France on Thursday pledged “support” for forces battling Islamic militants in Iraq amid growing Western concern over continuing advances by fighters from the Islamic State of Iraq and Greater Syria (ISIS or ISIL).
"The president confirmed that France was available to support forces engaged in this battle," President François Hollande's office said in a statement, after the French leader spoke about Iraq by telephone with the head of the Kurdistan Regional Government, Massud Barzani.
Hollande did not specify what form the "support" could take. However, a French diplomatic source said the country was prepared to offer technical support to the forces of the autonomous Kurdish region of northern Iraq, but would stop short of military assistance.
“France envisages support of a technical nature and no military assistance properly speaking is on the agenda,” the source told Reuters.
Obama ‘considering strikes’
Fighters from ISIS, which now calls itself the Islamic State, have swept across swathes of Iraq’s Sunni heartland since launching an offensive two months ago, attacking several towns and villages east of its main hub of Mosul, the country's second-largest city.
The group, which has declared an Islamist caliphate in the areas it controls in Iraq and Syria, has continued an advance across northern Iraq in recent days towards the capital of the Kurdish region, sending tens of thousands of Christians and other religious minorities fleeing for their lives.
According to a New York Times report Thursday, US President Barack Obama is considering airstrikes against ISIS to aid 40,000 members of the Yazidi religious minority who have become stranded on Sinjar mountain in northern Iraq after fleeing an attack by ISIS fighters.
The newspaper quoted an unnamed White House official as saying the President was weighing possible airstrikes, as well as emergency relief airdrops, to aid the stranded civilians.

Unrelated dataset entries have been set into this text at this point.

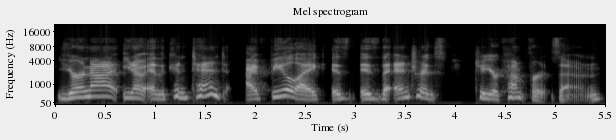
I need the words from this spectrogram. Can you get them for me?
You're not, you know, and the content I feel like is is the entrance to your comfort zone.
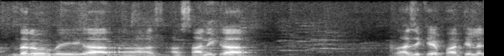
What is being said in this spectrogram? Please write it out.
అందరూ పోయి ఆ- ఆ స్థానిక రాజకీయ పార్టీలన్నీ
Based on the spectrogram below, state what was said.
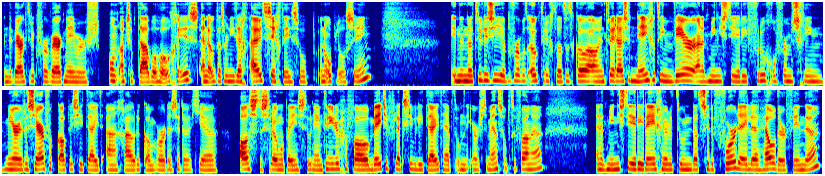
De werkdruk voor werknemers onacceptabel hoog is. En ook dat er niet echt uitzicht is op een oplossing. In de notulen zie je bijvoorbeeld ook terug dat het COA in 2019 weer aan het ministerie vroeg of er misschien meer reservecapaciteit aangehouden kan worden, zodat je als de stroom opeens toeneemt, in ieder geval een beetje flexibiliteit hebt om de eerste mensen op te vangen. En het ministerie reageerde toen dat ze de voordelen helder vinden,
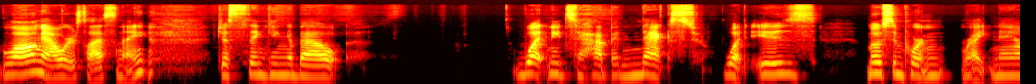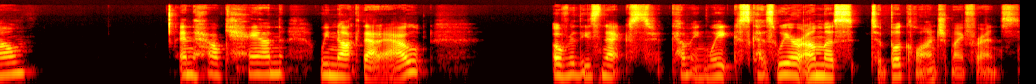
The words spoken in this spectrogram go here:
long hours last night just thinking about what needs to happen next, what is most important right now, and how can we knock that out over these next coming weeks because we are almost to book launch, my friends.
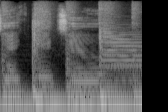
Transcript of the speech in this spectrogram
take me to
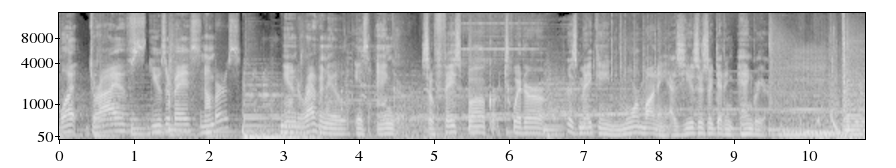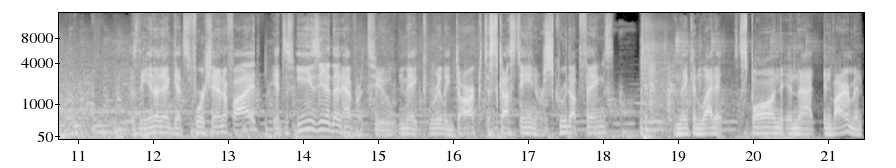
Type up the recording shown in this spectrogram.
What drives user base numbers and revenue is anger. So Facebook or Twitter is making more money as users are getting angrier. As the internet gets 4chanified, it's easier than ever to make really dark, disgusting, or screwed up things. And they can let it spawn in that environment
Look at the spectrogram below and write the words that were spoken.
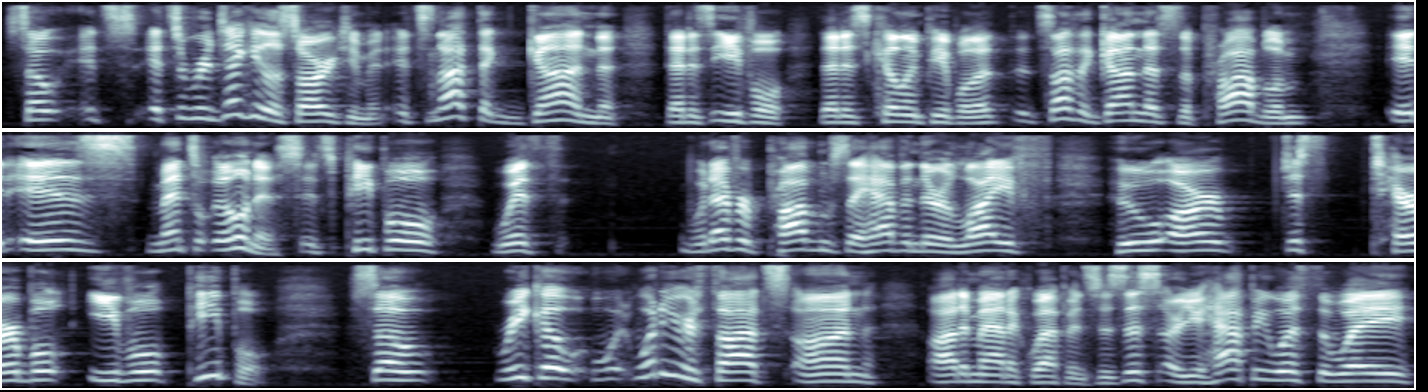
So it's it's a ridiculous argument. It's not the gun that is evil that is killing people. It's not the gun that's the problem. It is mental illness. It's people with whatever problems they have in their life who are just terrible, evil people. So, Rico, what are your thoughts on automatic weapons? Is this are you happy with the way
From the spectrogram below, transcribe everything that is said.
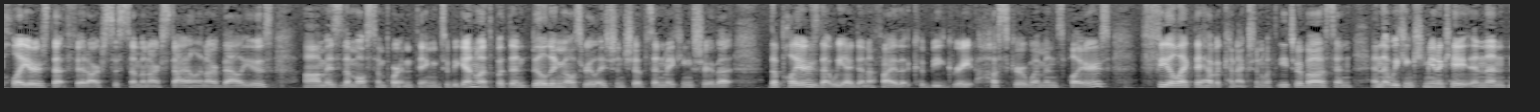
players that fit our system and our style and our values um, is the most important thing to begin with. But then building those relationships and making sure that the players that we identify that could be great Husker women's players feel like they have a connection with each of us and, and that we can communicate and then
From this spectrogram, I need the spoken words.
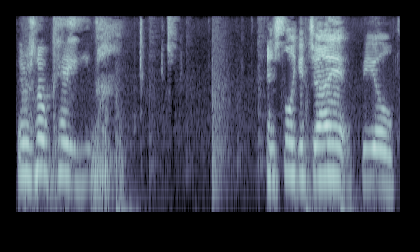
There's no cave. It's like a giant field.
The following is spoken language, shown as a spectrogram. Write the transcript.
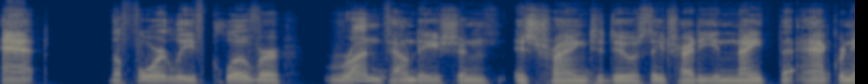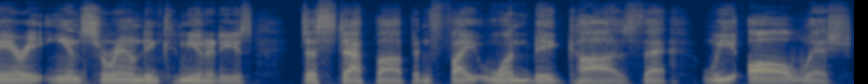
at the Four Leaf Clover Run Foundation is trying to do as they try to unite the Akron area and surrounding communities to step up and fight one big cause that we all wish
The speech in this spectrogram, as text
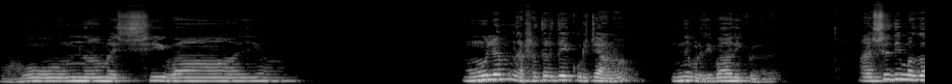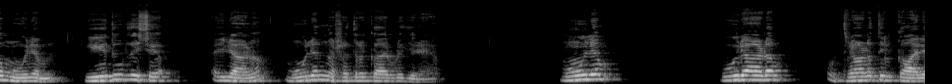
ഓം നമ ശിവായ. മൂലം നക്ഷത്രത്തെക്കുറിച്ചാണ് ഇന്ന് പ്രതിപാദിക്കുന്നത്. അശ്വതി മകം മൂലം കേതുർ ദശയിലാണ് മൂലം നക്ഷത്രക്കാരുടെ ജനനം. മൂലം പൂരാടം ഉത്രാടത്തിൽ കാല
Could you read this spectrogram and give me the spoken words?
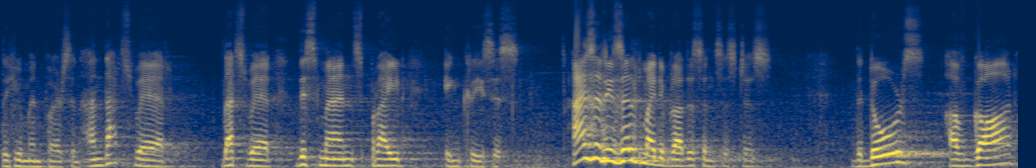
the human person. And that's where that's where this man's pride increases. As a result my dear brothers and sisters the doors of god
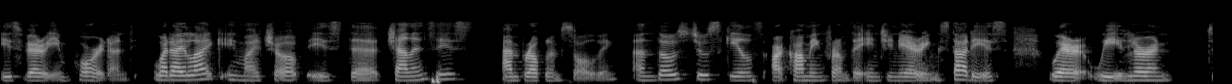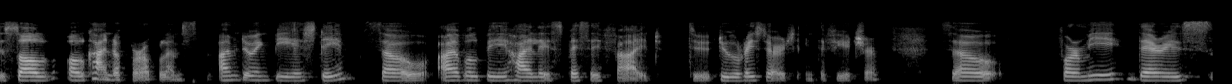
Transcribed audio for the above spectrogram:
is very important. What I like in my job is the challenges and problem solving. And those two skills are coming from the engineering studies where we learn to solve all kind of problems. I'm doing PhD, so I will be highly specified to do research in the future. So for me, there is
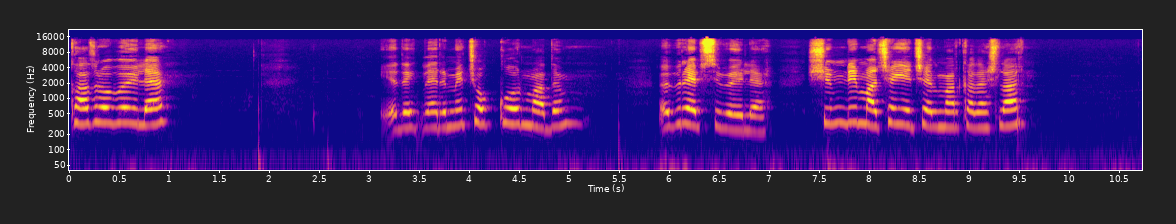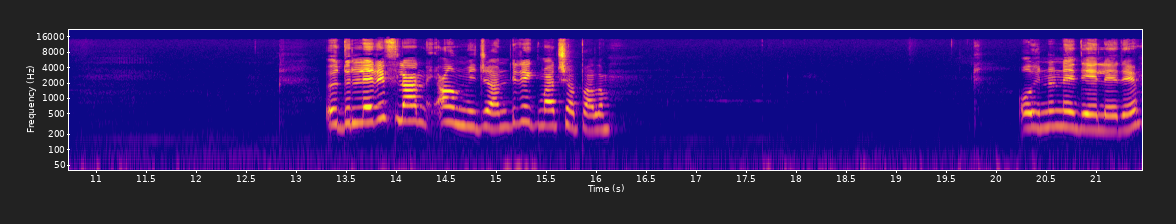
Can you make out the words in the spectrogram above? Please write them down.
Kadro böyle. Yedeklerimi çok kormadım. Öbür hepsi böyle. Şimdi maça geçelim arkadaşlar. Ödülleri falan almayacağım. Direkt maç yapalım. Oyunun hediyeleri.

But White House spokesman Josh Earnest refused to confirm the reports.
"I'm not in a position to rule things on the table or off the table in this context,” he told reporters in Washington DC.
However, he warned that there were “no American military solutions to the problems in Iraq”.

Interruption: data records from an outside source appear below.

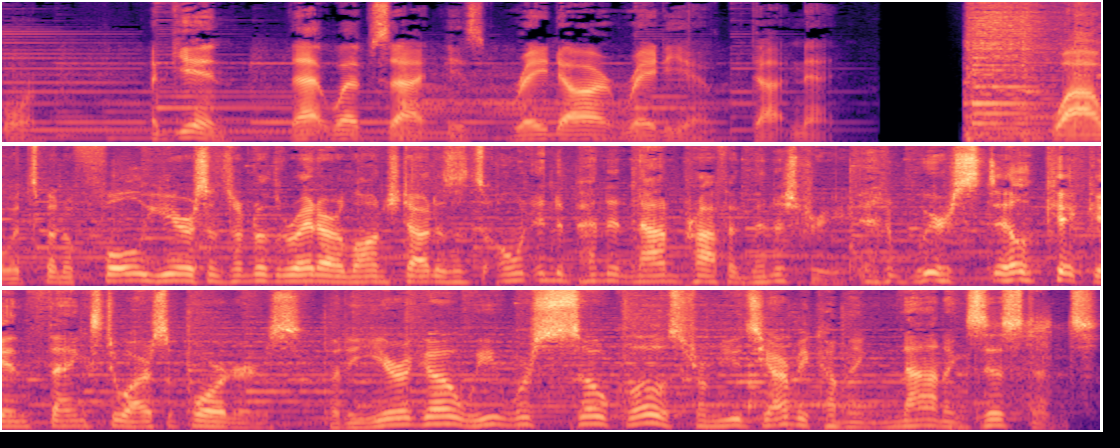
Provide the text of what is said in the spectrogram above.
form. Again, that website is radarradio.net. Wow, it's been a full year since Under the Radar launched out as its own independent nonprofit ministry, and we're still kicking thanks to our supporters. But a year ago, we were so close from UTR becoming non existent.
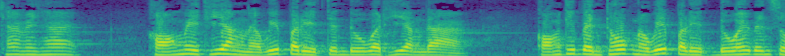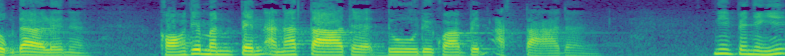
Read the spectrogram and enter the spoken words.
ใช่ไม่ใช่ ของไม่เที่ยงเนี่ยวิปริตจนดูว่าเที่ยงได้ ของที่เป็นทุกข์นี่ยวิปริตดูให้เป็นสุขได้เลยเนี่ย ของที่มันเป็นอนัตตาแต่ดูด้วยความเป็นอัตตาได้ นี่เป็นอย่างนี้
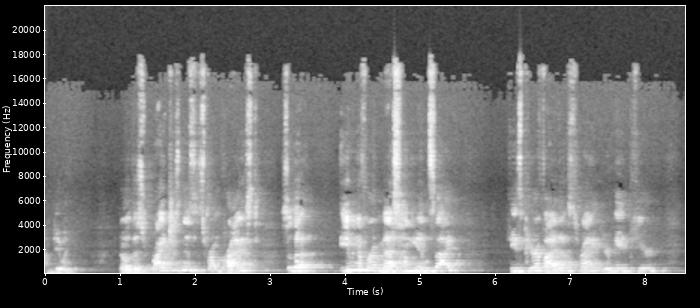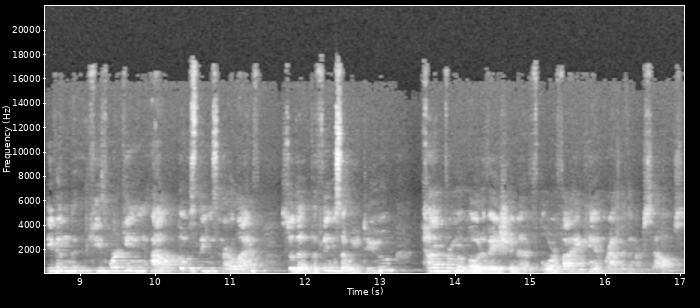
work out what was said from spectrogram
I'm doing. No, this righteousness is from Christ, so that even if we're a mess on the inside, He's purified us, right? You're made pure. Even He's working out those things in our life so that the things that we do come from a motivation of glorifying Him rather than ourselves.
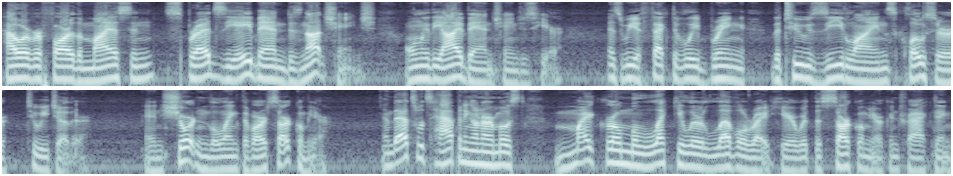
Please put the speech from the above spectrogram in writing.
however far the myosin spreads, the A band does not change. Only the I band changes here, as we effectively bring the two Z lines closer to each other and shorten the length of our sarcomere. And that's what's happening on our most micromolecular level right here with the sarcomere contracting.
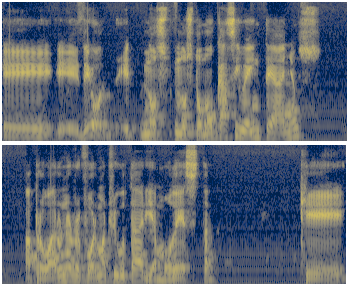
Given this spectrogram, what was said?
Eh, eh, digo, eh, nos, nos tomó casi 20 años aprobar una reforma tributaria modesta que,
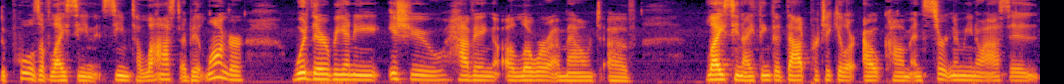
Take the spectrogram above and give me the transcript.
the pools of lysine seem to last a bit longer. Would there be any issue having a lower amount of lysine, I think that that particular outcome and certain amino acid,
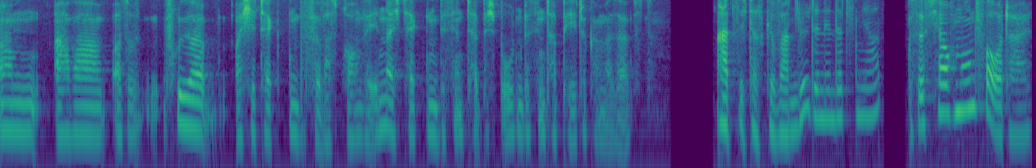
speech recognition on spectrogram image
Ähm, aber also früher Architekten, für was brauchen wir Innenarchitekten? Ein bisschen Teppichboden, ein bisschen Tapete können wir selbst. Hat sich das gewandelt in den letzten Jahren? Es ist ja auch nur ein Vorurteil.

The fate of the Yazidi civilians, who have little access to food or water, has sparked international concern and Earnest said it was a situation the US was “looking at very closely”.
"These actions have exacerbated an already dire humanitarian crisis and the situation is nearing a humanitarian catastrophe," he said.

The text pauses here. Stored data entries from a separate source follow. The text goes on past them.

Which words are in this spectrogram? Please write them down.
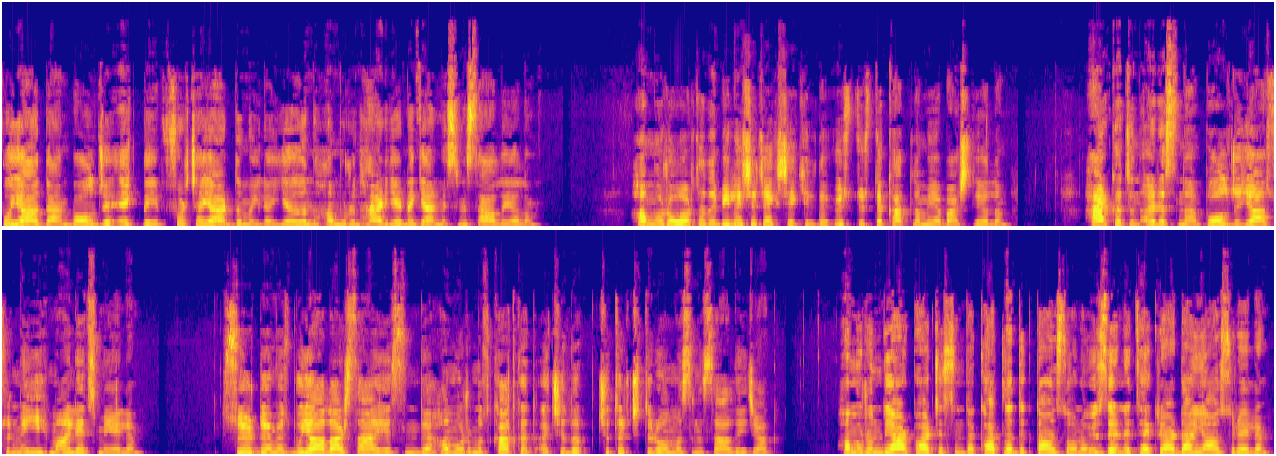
bu yağdan bolca ekleyip fırça yardımıyla yağın hamurun her yerine gelmesini sağlayalım. Hamuru ortada birleşecek şekilde üst üste katlamaya başlayalım. Her katın arasına bolca yağ sürmeyi ihmal etmeyelim. Sürdüğümüz bu yağlar sayesinde hamurumuz kat kat açılıp çıtır çıtır olmasını sağlayacak. Hamurun diğer parçasını da katladıktan sonra üzerine tekrardan yağ sürelim.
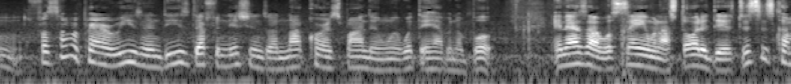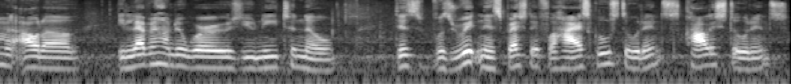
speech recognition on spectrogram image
Mm. For some apparent reason, these definitions are not corresponding with what they have in the book. And as I was saying when I started this, this is coming out of 1100 words you need to know. This was written especially for high school students, college students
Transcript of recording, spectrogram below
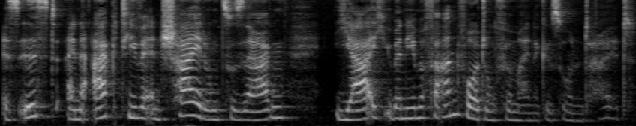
Es ist eine aktive Entscheidung zu sagen, ja, ich übernehme Verantwortung für meine Gesundheit.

"We're concerned about the welfare of the large community of Iraqi Yazidis who are stranded on Mount Sinjar without food, water or shelter and the Iraqi Christians who have been forced to flee from their villages in the region.”
France calls emergency UN meeting
At France's request, the UN Security Council was due to hold an emergency meeting on Iraq later Thursday, after ISIS seized the country's largest Christian town, Qaraqosh.
The talks were scheduled to begin at 5.30pm (2130 GMT), a diplomatic source said.
"France is very deeply concerned by the latest advances of (ISIS militants) in the north of Iraq and the taking of Qaraqosh, the biggest Christian city in Iraq, as well as by the intolerable abuses that were committed," French Foreign Minister Laurent Fabius said in a statement.
"Given the seriousness of the situation – the first victims of which are civilians and religious minorities – France is requesting an urgent meeting of the Security Council so the international community can mobilise to counter the terrorist threat in Iraq and support and protect the population at risk," he said.
ISIS moved into Qaraqosh and other towns overnight after the withdrawal of Kurdish peshmerga troops, residents said.
Religious leaders said ISIS militants have forced 100,000 Christians to flee and have occupied churches, removing crosses and destroying manuscripts.
The UN council on Tuesday condemned attacks by ISIS fighters in Iraq and warned that those responsible for the violence could face trial for crimes against humanity.
The council warned that ISIS posed a threat not only to Iraq and Syria but to "regional peace, security and stability".
"Widespread or systematic attacks directed against any civilian populations because of their ethnic background, religion or belief may constitute a crime against humanity, for which those responsible must be held accountable," said the statement read by British Ambassador Mark Lyall Grant.
(FRANCE 24 with AFP, REUTERS)
Date created : 2014-08-07